Many seniors wonder how Medicare Advantage plans are able to provide a significant range of coverage at such a low cost, especially if their experience is with paying traditional MediGap/Medicare supplement premiums. When the federal government started Medicare Advantage (Medicare Part C), it required that private companies offering these plans get approved by the government before providing these services.
The Medicare program is funded through the federal government and taxes paid on income. The federal government pays a fee to Medicare Advantage carriers to administer and provide Medicare benefits on a per member per month (PMPM) basis. The carrier then uses the PMPM fee from the government to provide your Medicare benefits, equal or greater than benefits provided by original Medicare. The end result is that premiums can be very low or even get down to $0. Remember, you must continue to pay your Part B premiums to be on a Medicare Advantage plan, just as you’d pay original Medicare premiums.
Let’s take a look at how traditional Medicare and Medicare Advantage plans compare head-to-head. You need to understand the costs of each plan in terms of monthly premium and range of coverage, as well as what you’ll be expected to pay out of pocket, before determining which type of plan is appropriate for your long-term needs.
The range of coverage offered by Medicare is designed to cover the most basic of health needs and is generally best suited for seniors who don’t have major health problems or other exotic or unique complications. Medicare Part A is also known as “hospital insurance” and covers hospital stays and some home healthcare.

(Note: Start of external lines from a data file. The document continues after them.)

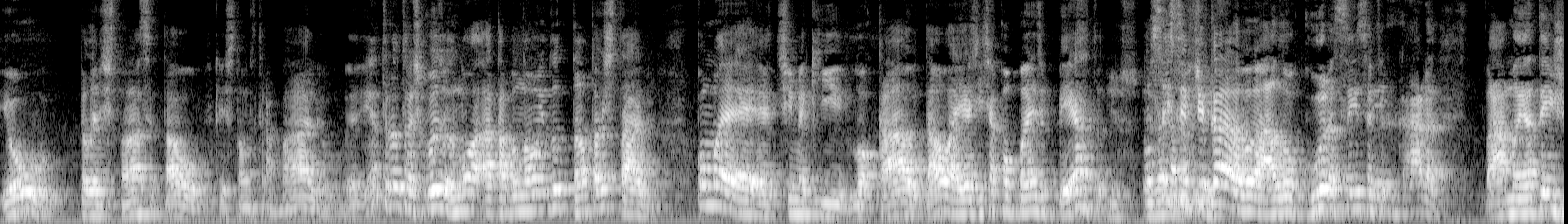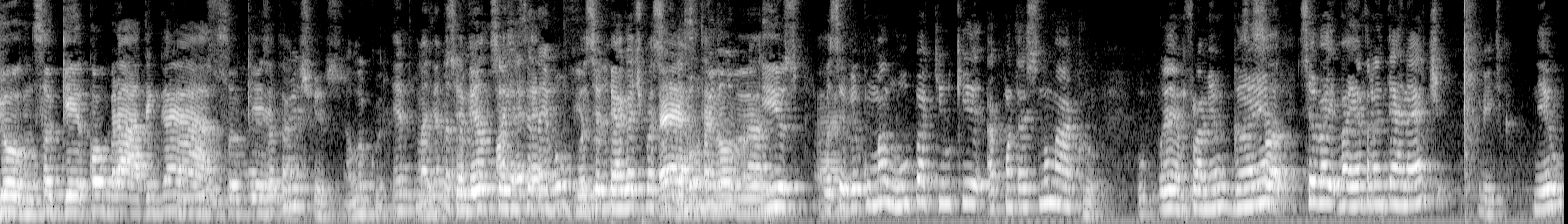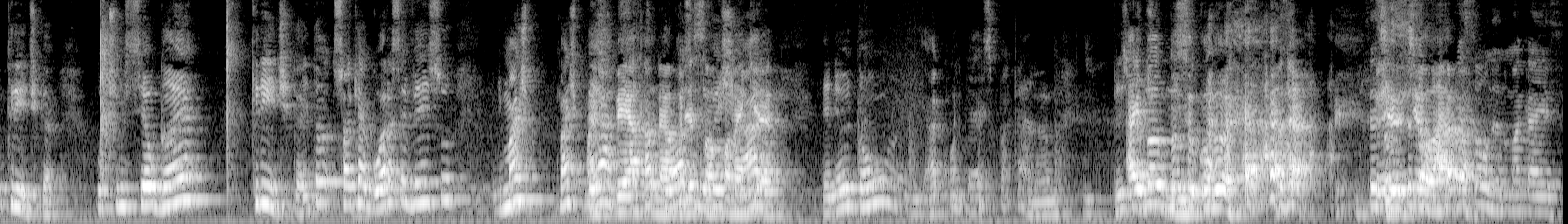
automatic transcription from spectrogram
eu, pela distância e tal, questão de trabalho, entre outras coisas, eu não, acabo não indo tanto ao estádio. Como é, é time aqui local e tal, aí a gente acompanha de perto. Isso, Não sei se fica a loucura assim, você fica, cara, amanhã tem jogo, não sei o que, cobrar, tem que ganhar, não sei o que. É exatamente isso. É uma loucura. Entra- Mas entra Você também vê, a parte que você tá é, envolvido. você né? pega, tipo assim, É, você tá envolvido no envolvido. prazo. Isso, É. você vê com uma lupa aquilo que acontece no macro. O, por exemplo, o Flamengo ganha, Só- você vai, vai entrar na internet, Crítica. nego, crítica. O time seu ganha, crítica. Então, só que agora você vê isso mais, mais perto. Mais perto, tá né? A pressão, como é que é. Entendeu? Então, acontece pra caramba. Aí no, no segundo. Você, Deixa você, lá. pressão, né, no Macaense.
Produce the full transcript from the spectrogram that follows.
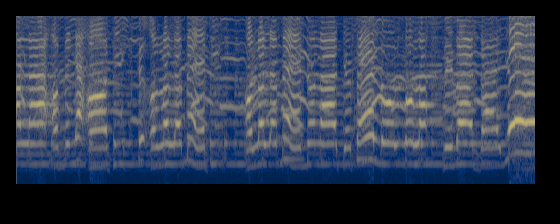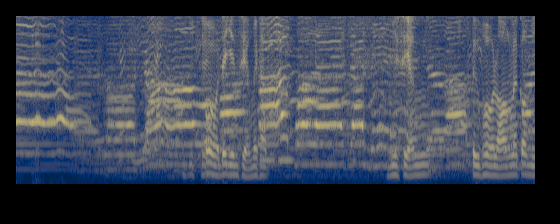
อลละอัลเมละอทีแกอัลละละแม่ทีอลละละแม่นลาจะแต่โลโลละไม่ว่าได้ยอโอ้ได้ยินเสียงไหมครับ มีเสียงตือโพร้องแล้วก็มี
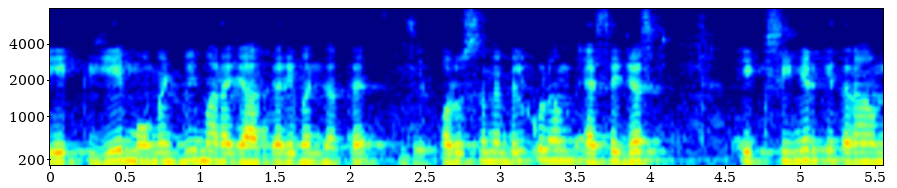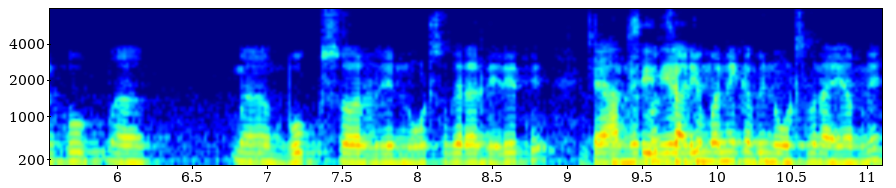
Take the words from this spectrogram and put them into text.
एक ये मोमेंट भी हमारा यादगारी बन जाता है। और उस समय बिल्कुल हम ऐसे जस्ट एक सीनियर की तरह उनको बुक्स और नोट्स वगैरह दे रहे थे। चाहे हमने खुद सारी उम्र ने कभी नोट्स बनाए हमने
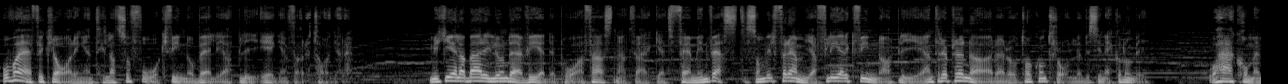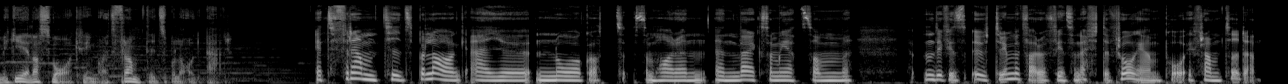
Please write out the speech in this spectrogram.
Och vad är förklaringen till att så få kvinnor väljer att bli egenföretagare? Mikaela Berglund är vd på affärsnätverket Feminvest som vill främja fler kvinnor att bli entreprenörer och ta kontroll över sin ekonomi. Och här kommer Mikaelas svar kring vad ett framtidsbolag är. Ett framtidsbolag är ju något som har en, en verksamhet som det finns utrymme för och finns en efterfrågan på i framtiden.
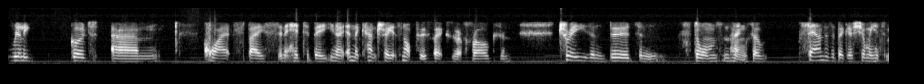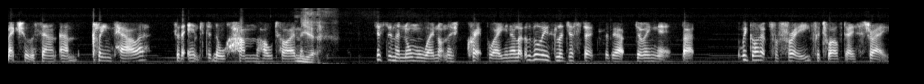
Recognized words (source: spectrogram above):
really good um, quiet space and it had to be, you know, in the country it's not perfect. There are frogs and trees and birds and storms and things. So sound is a big issue and we had to make sure the sound, um, clean power so the amps didn't all hum the whole time. And Yeah. Just in the normal way, not in the crap way. You know, like there was all these logistics about doing that, but we got it for free for 12 days straight.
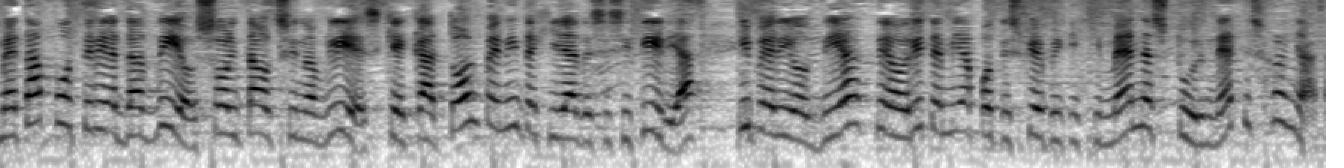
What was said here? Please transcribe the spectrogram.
Μετά από 32 sold out συναυλίες και 150.000 εισιτήρια, η περιοδία θεωρείται μία από τις πιο επιτυχημένες τουρνέ της χρονιάς.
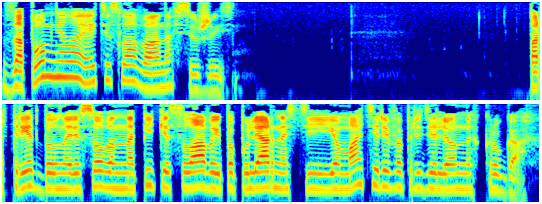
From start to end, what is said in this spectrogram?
запомнила эти слова на всю жизнь. Портрет был нарисован на пике славы и популярности ее матери в определенных кругах.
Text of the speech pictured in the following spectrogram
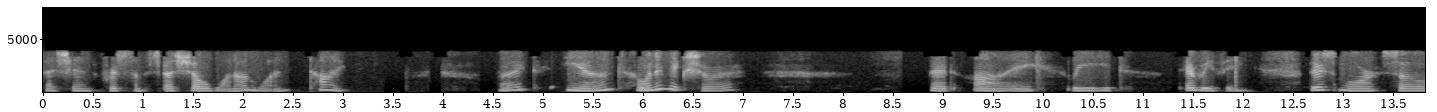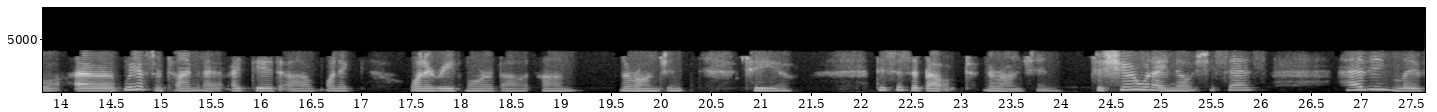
session for some special one-on-one time. Right? And I want to make sure that I read everything. There's more, so uh, we have some time, and I, I did want to want to read more about um, Niranjan to you. This is about Niranjan. To share what I know, she says, having lived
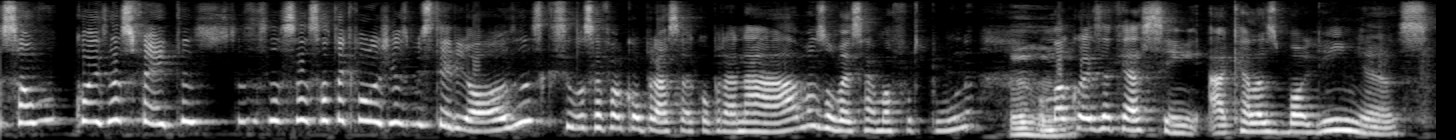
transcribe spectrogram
são coisas feitas, são, tecnologias misteriosas que se você for comprar, você vai comprar na Amazon, vai sair uma fortuna. Aham. Uma coisa que é assim, aquelas bolinhas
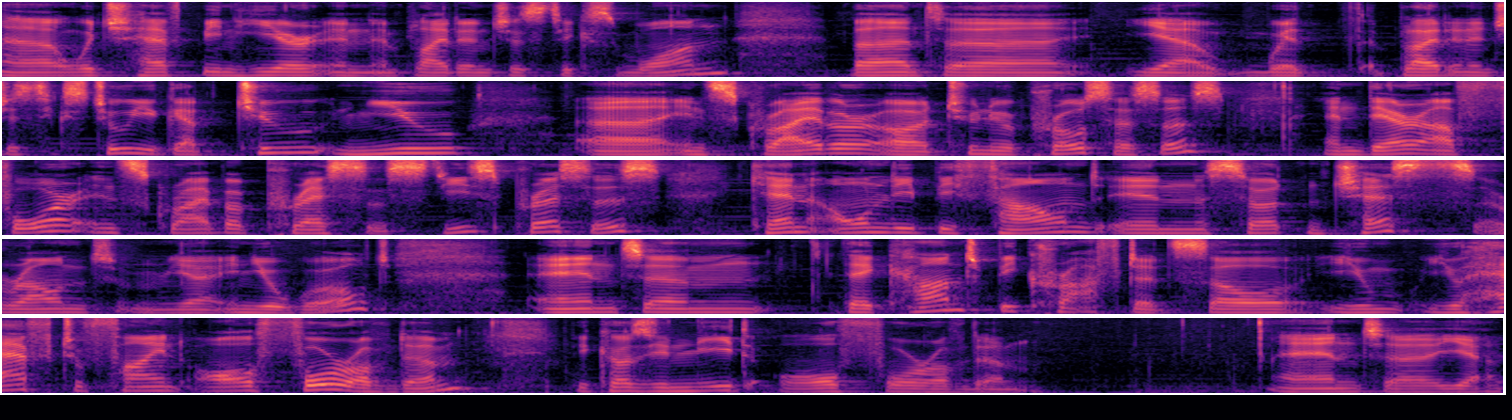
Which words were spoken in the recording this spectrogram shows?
uh, which have been here in Applied Energistics 1. But uh, yeah, with Applied Energistics 2, you got two new uh, inscriber or two new processors and there are four inscriber presses. These presses can only be found in certain chests around yeah, in your world and um, they can't be crafted. So you, you have to find all four of them because you need all four of them. And uh, yeah,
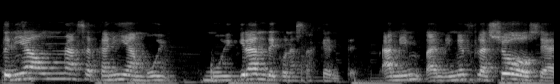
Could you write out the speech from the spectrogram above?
tenía una cercanía muy, muy grande con esa gente. A mí, a mí me flashó, o sea,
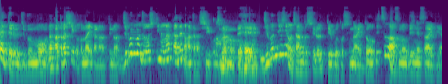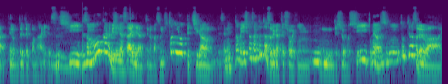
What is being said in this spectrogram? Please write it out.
えてる自分も、なんか新しいことないかなっていうのは、自分の常識の中での新しいことなので、自分自身をちゃんと知るっていうことをしないと、実はそのビジネスアイディアっていうのも出てこないですし、その儲かるビジネスアイディアっていうのがその人によって違うんですよね。多分石川さんにとってはそれが化粧品でしょうし、ね、私にとってはそれは、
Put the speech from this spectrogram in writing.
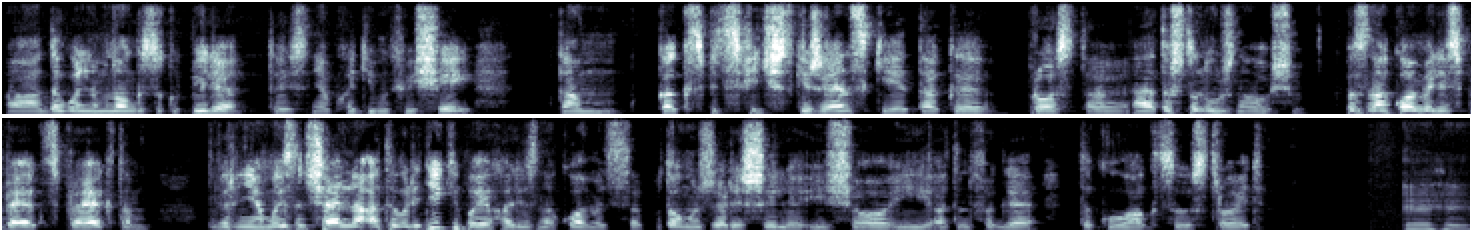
а, довольно много закупили, то есть необходимых вещей, там как специфически женские, так и просто а, то, что нужно, в общем. Познакомились проект с проектом. Вернее, мы изначально от Эвредики поехали знакомиться, потом уже решили еще и от НФГ такую акцию устроить. Угу.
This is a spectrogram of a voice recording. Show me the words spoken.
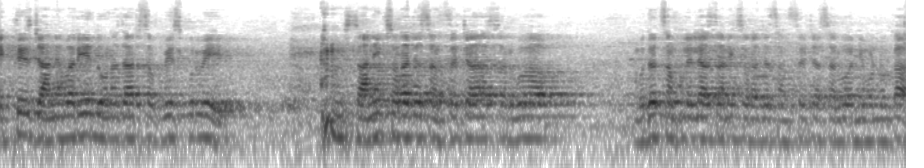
एकतीस जानेवारी दोन हजार सव्वीस पूर्वी स्थानिक स्वराज्य संस्थेच्या सर्व मुदत संपलेल्या स्थानिक स्वराज्य संस्थेच्या सर्व निवडणुका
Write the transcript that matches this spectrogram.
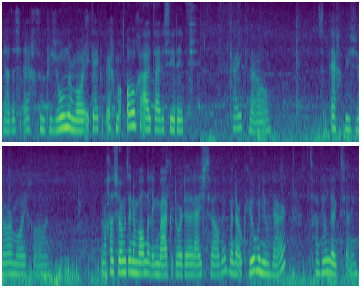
Ja, dat is echt een bijzonder mooi. Ik keek ook echt mijn ogen uit tijdens die rit. Kijk nou. Het is echt bizar mooi gewoon. We gaan zo meteen een wandeling maken door de rijstvelden. Ik ben daar ook heel benieuwd naar. Het gaat heel leuk zijn.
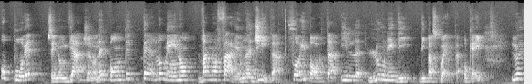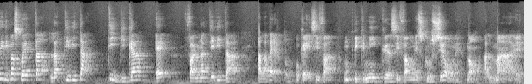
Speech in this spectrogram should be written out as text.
oppure se non viaggiano nel ponte, perlomeno vanno a fare una gita fuori porta il lunedì di Pasquetta, ok? Lunedì di Pasquetta l'attività tipica è fare un'attività all'aperto, ok? Si fa un picnic, si fa un'escursione, no? Al mare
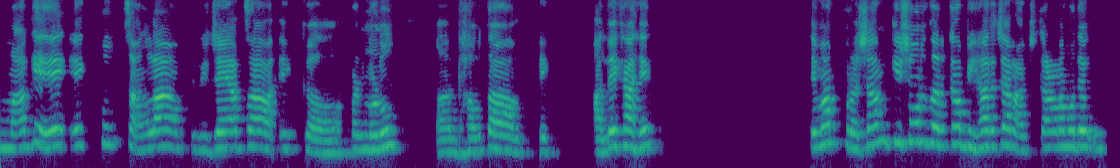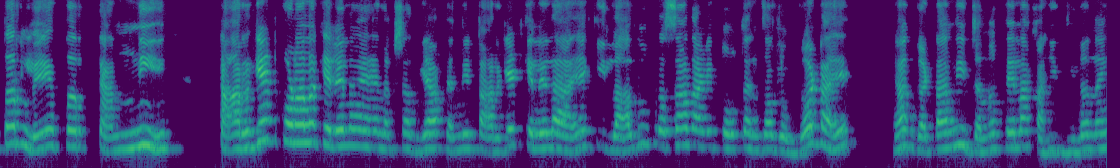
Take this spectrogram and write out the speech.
मागे एक खूप चांगला विजयाचा एक आपण म्हणू धावता एक आलेख आहे. तेव्हा प्रशांत किशोर जर का बिहारच्या राजकारणामध्ये उतरले तर त्यांनी टार्गेट कोणाला केलेलं आहे हे लक्षात घ्या. त्यांनी टार्गेट केलेलं आहे की लालू प्रसाद आणि तो त्यांचा जो गट आहे ह्या गटांनी जनतेला काही दिलं नाही.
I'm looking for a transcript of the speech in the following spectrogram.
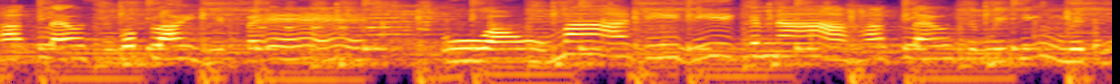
หักแล้วสิบ่ปล่อยให้เปเว้ามาดีๆกันหน้าหักแล้วจะไม่ทิ้งไม่เท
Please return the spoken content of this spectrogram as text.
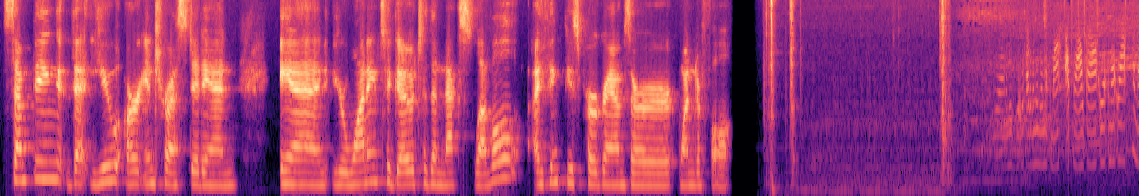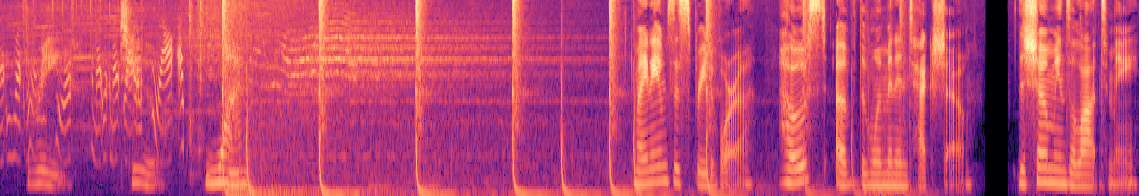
something that you are interested in, and you're wanting to go to the next level, I think these programs are wonderful. Three, two, one. My name is Espree Devora, host of the Women in Tech Show. The show means a lot to me.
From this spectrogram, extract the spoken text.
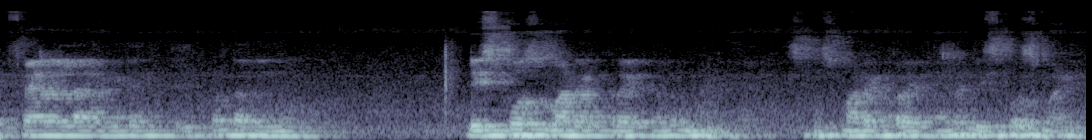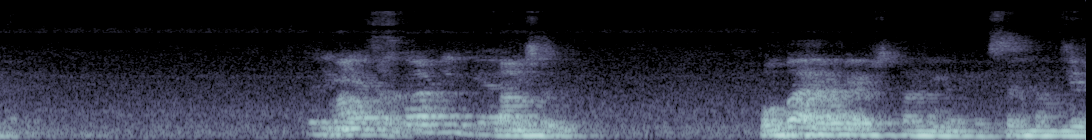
ಎಫ್ ಐ ಆರ್ ಎಲ್ಲ ಆಗಿದೆ ಅಂತ ತಿಳ್ಕೊಂಡು ಅದನ್ನು ಡಿಸ್ಪೋಸ್ ಮಾಡೋಕ್ಕೆ ಪ್ರಯತ್ನ ಮಾಡಿದ್ದಾರೆ. ಡಿಸ್ಪೋಸ್ ಮಾಡೋಕ್ಕೆ ಪ್ರಯತ್ನ ಡಿಸ್ಪೋಸ್ ಮಾಡಿದ್ದಾರೆ. ಮಾಂಸ. ಒಬ್ಬ ಆರೋಗ್ಯ ಎಪ್ಸ್ಕೊಂಡಿದ್ದಾರೆ ಹೆಸರು ನಮಗೆ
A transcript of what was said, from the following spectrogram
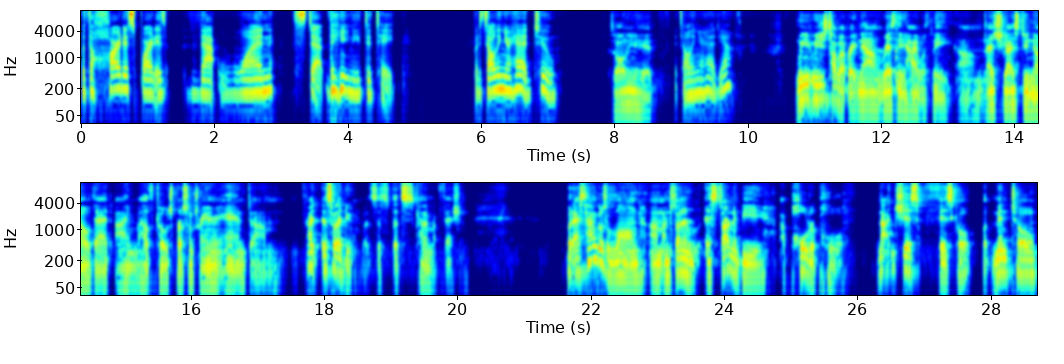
But the hardest part is that one step that you need to take. But it's all in your head too. It's all in your head. It's all in your head, yeah. We, we just talk about right now resonating high with me. Um, as you guys do know, that I'm a health coach, personal trainer, and um, I, that's what I do. That's, that's, that's kind of my profession. But as time goes along, um, I'm starting. It's starting to be a polar pull, not just physical, but mental,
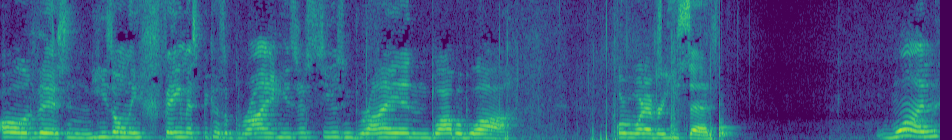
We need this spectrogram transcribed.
all of this, and he's only famous because of Brian. He's just using Brian, blah, blah, blah. Or whatever he said. One,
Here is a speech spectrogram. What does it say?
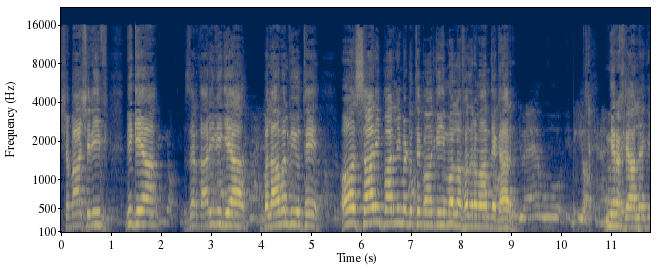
शबाज शरीफ भी गया, जरदारी भी गया, बलावल भी उठे, और सारी पार्लियामेंट उठे पहुँच गई मौलाना फजल रहमान के घर। मेरा ख्याल है कि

Medicare Part B pays for the more-routine doctor and medical expenses as well as preventive care and some tests and screenings.
While traditional Medicare provides basic coverage, you may need to consider some extra coverage to meet those needs it isn’t able to take care of. Two options you can use to supplement traditional Medicare’s coverage include:
Prescription Drug Coverage (Medicare Part D): When traditional Medicare first started, our society didn’t have the same variety or the same expenses associated with today’s prescription drugs. As prescription drugs became more a part of consumer’s daily lives and costs increased, the government added Medicare Part D to provide prescription drug coverage to seniors on Medicare. If you take a number of prescription drugs and would like those covered, you’ll need to enroll in a Medicare Prescription Drug Coverage plan.
MediGap (Medicare Supplemental Insurance): MediGap plans grew out of the same need recognized above: seniors had healthcare needs that weren’t being met by the traditional Medicare programs. The coverage and costs of MediGap plans are different, depending on the plan. You can learn more about MediGap plans by visiting our Medicare Supplemental Insurance page.
Medicare Advantage Plans
In an effort to help control health care costs, provide a more valuable product, and offer seniors more options for managing their long-term health care, the government created Medicare Part C, or Medicare Advantage. Plans offered through Medicare Advantage deliver all the benefits of traditional Medicare, plus they can offer additional benefits like prescription drug coverage, fitness benefits, and vision and hearing coverage. You need to investigate the individual plan features and associated costs before making a coverage decision. But if you like having all your plan benefits in one package, Medicare Advantage might be the best policy for you.
Costs and Cost-Sharing
As with any other product or service, the real issue here is how much help you can afford. No matter which type of Medicare coverage you select, you’re required to assist with the costs of the plan. As you figure your budget, there are two major items you need to watch:
Premiums – your monthly contribution to participate in the benefits of your plan
In traditional Medicare, premiums and deductibles are set amounts that tend to vary only according to the cost of care where you live. Medicare Advantage plan premiums and deductibles can fluctuate significantly, depending on the specific plan. Two other tools Medicare plans and other forms of insurance use to help manage your healthcare costs are:
Copays – the amount you pay each time you use a service
Coinsurance – the percentage you pay for your health care costs and what the plan pays. (For example, you might pay 20% of your costs, and the plan would pay the remaining 80%.)
Part A copays kick in only after a certain number of days you’ve spent in the hospital. Part B copays and coinsurance amounts are set by Medicare, so they’re usually the same for everyone. Some Medicare Advantage plans don’t have a copay, and some have a high copay. Similarly, some plans will use coinsurance and some won’t.
Value = Getting the Most for Your Money
All too often when people select a healthcare plan, they look at only dollars and cents and neglect value. While on the surface it may look as though you’re saving money, down the road, you may find that the additional benefits associated with a more-expensive plan would have saved you money. Some plans may provide too much value, and you may not use the extra benefits. In that case, scaling back may be in order. At the end of the day, we want to make sure you get the most for your healthcare dollar.
Contact Grace Insurance Services today. We’re ready to review the advantages and disadvantages of these plans with you and help you pick the plan appropriate for your healthcare needs